**Input**
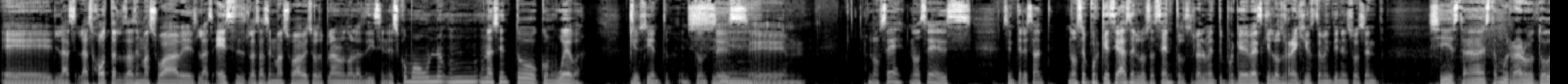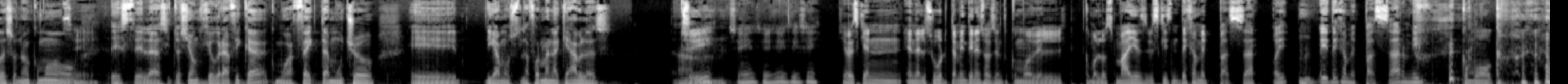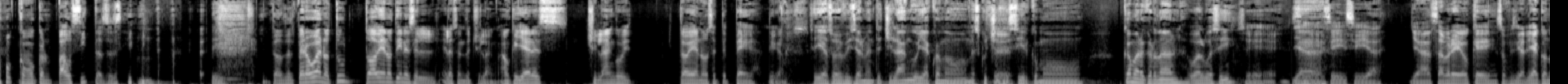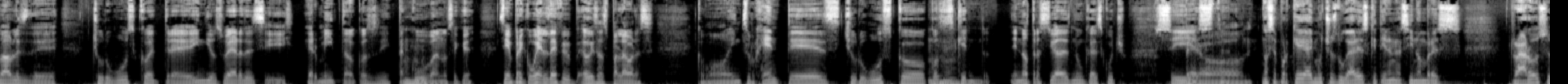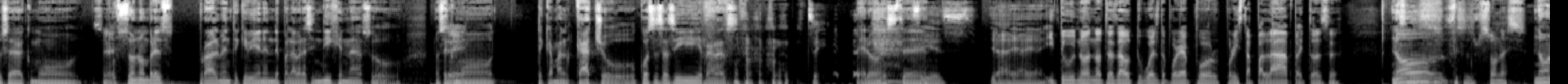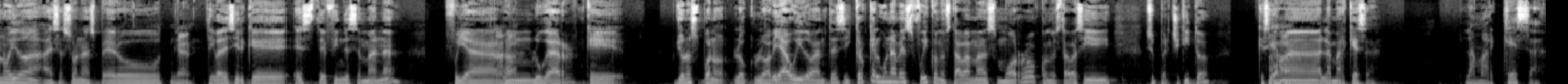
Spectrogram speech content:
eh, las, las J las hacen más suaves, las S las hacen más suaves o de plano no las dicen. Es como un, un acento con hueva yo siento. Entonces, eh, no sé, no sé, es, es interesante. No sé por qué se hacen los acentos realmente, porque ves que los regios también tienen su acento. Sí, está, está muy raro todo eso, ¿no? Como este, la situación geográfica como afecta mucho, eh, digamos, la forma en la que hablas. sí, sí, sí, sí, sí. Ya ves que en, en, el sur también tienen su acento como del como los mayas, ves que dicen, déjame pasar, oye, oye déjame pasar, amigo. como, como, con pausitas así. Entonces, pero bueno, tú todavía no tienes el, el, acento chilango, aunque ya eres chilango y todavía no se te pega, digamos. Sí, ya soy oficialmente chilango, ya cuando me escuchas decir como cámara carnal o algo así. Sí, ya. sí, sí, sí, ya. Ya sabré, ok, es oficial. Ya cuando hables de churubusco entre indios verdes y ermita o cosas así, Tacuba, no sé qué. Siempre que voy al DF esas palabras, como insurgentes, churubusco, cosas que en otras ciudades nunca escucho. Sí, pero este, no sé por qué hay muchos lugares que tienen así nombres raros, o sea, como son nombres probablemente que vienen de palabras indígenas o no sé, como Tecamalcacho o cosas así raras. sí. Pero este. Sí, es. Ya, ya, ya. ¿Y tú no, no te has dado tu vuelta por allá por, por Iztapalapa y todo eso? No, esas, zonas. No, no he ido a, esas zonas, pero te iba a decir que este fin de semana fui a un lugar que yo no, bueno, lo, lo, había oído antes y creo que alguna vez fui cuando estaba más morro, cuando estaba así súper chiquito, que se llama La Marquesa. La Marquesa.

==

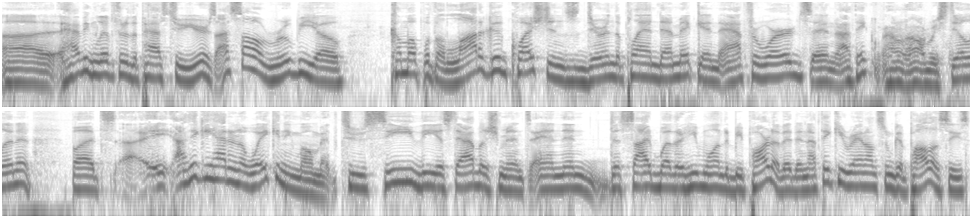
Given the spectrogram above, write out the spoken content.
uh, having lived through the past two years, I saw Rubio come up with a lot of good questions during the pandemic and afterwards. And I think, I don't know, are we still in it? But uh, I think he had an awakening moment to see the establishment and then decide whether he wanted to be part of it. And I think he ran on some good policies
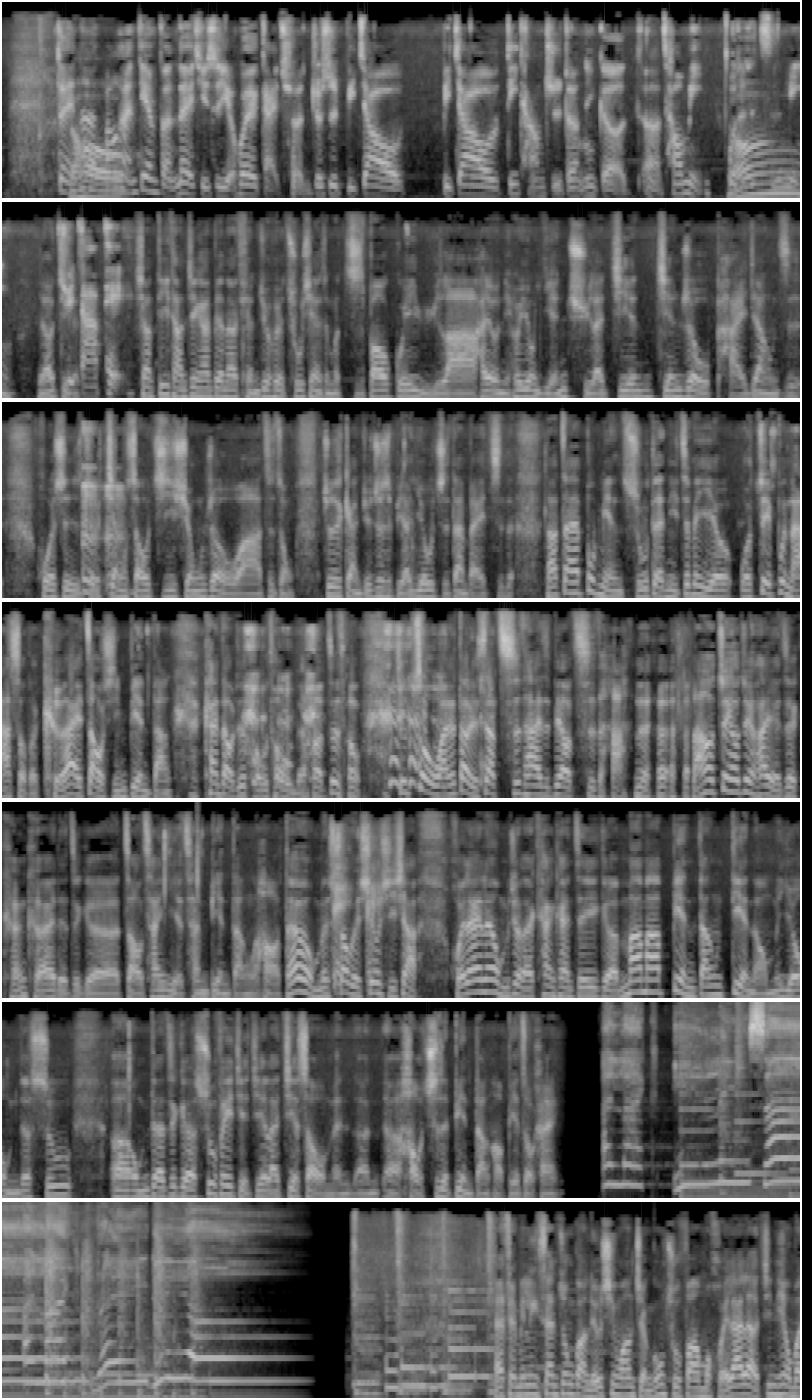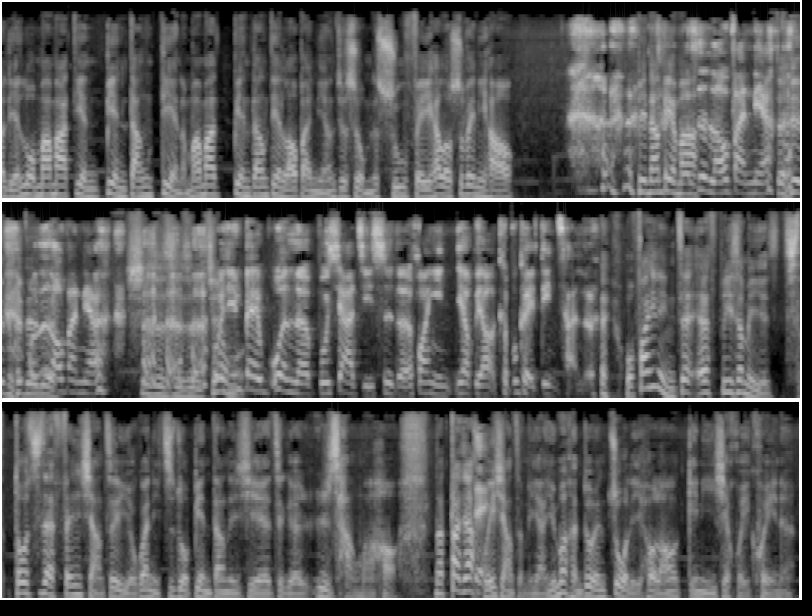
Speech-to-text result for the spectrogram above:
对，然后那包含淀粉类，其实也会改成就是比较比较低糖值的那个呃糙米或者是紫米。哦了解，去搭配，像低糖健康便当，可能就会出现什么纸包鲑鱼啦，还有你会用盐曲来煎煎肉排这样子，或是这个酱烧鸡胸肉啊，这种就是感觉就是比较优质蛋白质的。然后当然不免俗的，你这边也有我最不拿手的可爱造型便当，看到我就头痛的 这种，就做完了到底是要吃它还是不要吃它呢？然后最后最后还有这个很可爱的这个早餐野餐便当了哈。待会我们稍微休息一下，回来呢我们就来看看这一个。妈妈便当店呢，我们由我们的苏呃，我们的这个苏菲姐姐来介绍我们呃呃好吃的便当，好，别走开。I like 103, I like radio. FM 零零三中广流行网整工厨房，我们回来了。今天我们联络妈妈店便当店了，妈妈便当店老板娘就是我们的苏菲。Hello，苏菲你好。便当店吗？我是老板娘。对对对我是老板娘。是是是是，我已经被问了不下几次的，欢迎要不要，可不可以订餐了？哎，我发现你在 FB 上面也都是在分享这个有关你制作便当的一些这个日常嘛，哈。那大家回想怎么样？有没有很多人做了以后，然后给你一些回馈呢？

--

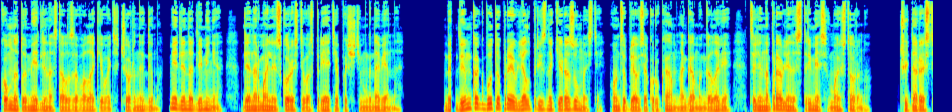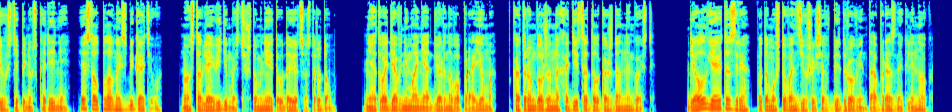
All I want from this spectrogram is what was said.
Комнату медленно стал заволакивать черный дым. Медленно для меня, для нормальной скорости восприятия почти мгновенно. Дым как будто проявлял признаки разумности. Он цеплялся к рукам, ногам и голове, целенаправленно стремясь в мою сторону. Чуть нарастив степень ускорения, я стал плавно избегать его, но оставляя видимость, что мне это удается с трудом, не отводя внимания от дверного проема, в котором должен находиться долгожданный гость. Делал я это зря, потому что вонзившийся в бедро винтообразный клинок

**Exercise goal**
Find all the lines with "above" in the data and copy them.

**Answer to this problem**
Given the spectrogram above, write out the spoken content.
Speech-to-text result for the spectrogram above:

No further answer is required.